How Interactive Kiosks Are Changing Major Cities
The City of Miami has unveiled the first in a series of interactive kiosks, to help upgrade the pedestrian experience and offer extensive connectivity.
The initiative could see up to 150 interactive kiosks installed city-wide. Locations for the kiosks, dubbed (interactive kiosk entertainment), consist of Overtown, downtown, Brickell, Coconut Grove, Little Havana and Allapattah.
“As the City of Miami continues to grow into one of the country’s leading technology hubs, we are so happy to add digital kiosks
to our rights-of-way to build on our pledge to smart city initiatives and strengthen our role as innovators,” said Francis Suarez, mayor of Miami.
The double-sided interactive kiosks have two digital touchscreens and a suite of interactive applications intended to engage and drive discovery and movement. Each interactive kiosk serves as a free wi-fi hotspot and is location-aware, exhibiting information specific to the neighboring area.
Multilingual digital content includes comprehensive wayfinding, listings of area businesses, cultural organizations, events, civic resources, job listings, and social services such as homeless housings, addiction recovery programs, and food support.
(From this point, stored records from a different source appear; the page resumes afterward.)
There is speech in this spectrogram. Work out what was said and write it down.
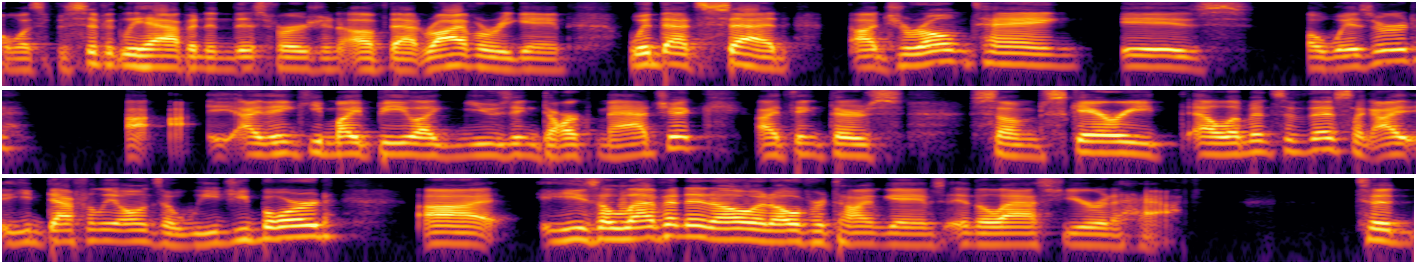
on what specifically happened in this version of that rivalry game. With that said, uh, Jerome Tang is a wizard. I, I think he might be like using dark magic. I think there's some scary elements of this. Like I, he definitely owns a Ouija board. Uh, he's 11 and 0 in overtime games in the last year and a half. To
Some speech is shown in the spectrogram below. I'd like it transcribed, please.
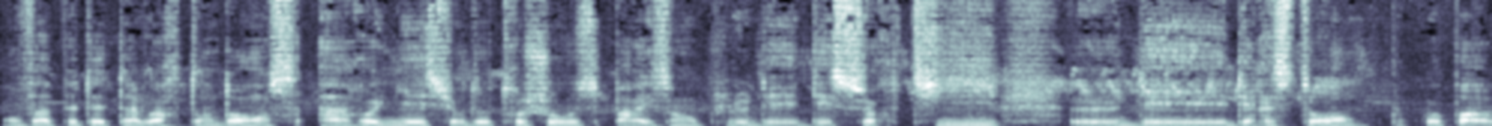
on va peut-être avoir tendance à renier sur d'autres choses, par exemple des, sorties, euh, des, des restaurants, pourquoi pas.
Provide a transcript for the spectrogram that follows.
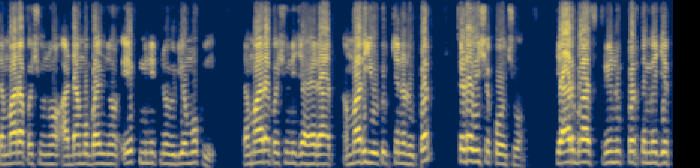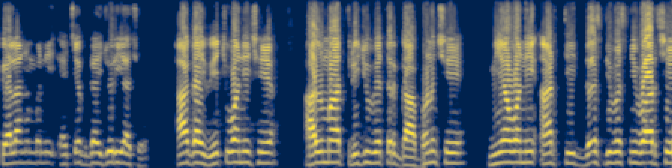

These wayfinding features are designed to turn data into action by helping users navigate to their endpoint, either walking by providing multimodal transportation trip opportunities.
The goal is to further activate the pedestrian experience while lessening the digital divide through widespread connectivity and equal access to data. This type of interactive kiosk platform is designed to add value to the towns in which they do business and everyone is excited to serve the residents and guests of Miami.
The program is delivered, operated, and maintained at no cost to taxpayers. All aspects of the program are funded by rigorously controlled advertising content that is exhibited when the interactive kiosks are not in use.
The Town will receive a constant stream of the revenue produced by media sales and distributes a percentage of those dollars to five key quasi-governmental establishments, proportionate to the number of interactive kiosks installed within their confines.
The City says that the interactive kiosks will also frequently exhibit new projects by local and international entertainers in collaboration with some of Miami’s most recognized cultural organizations.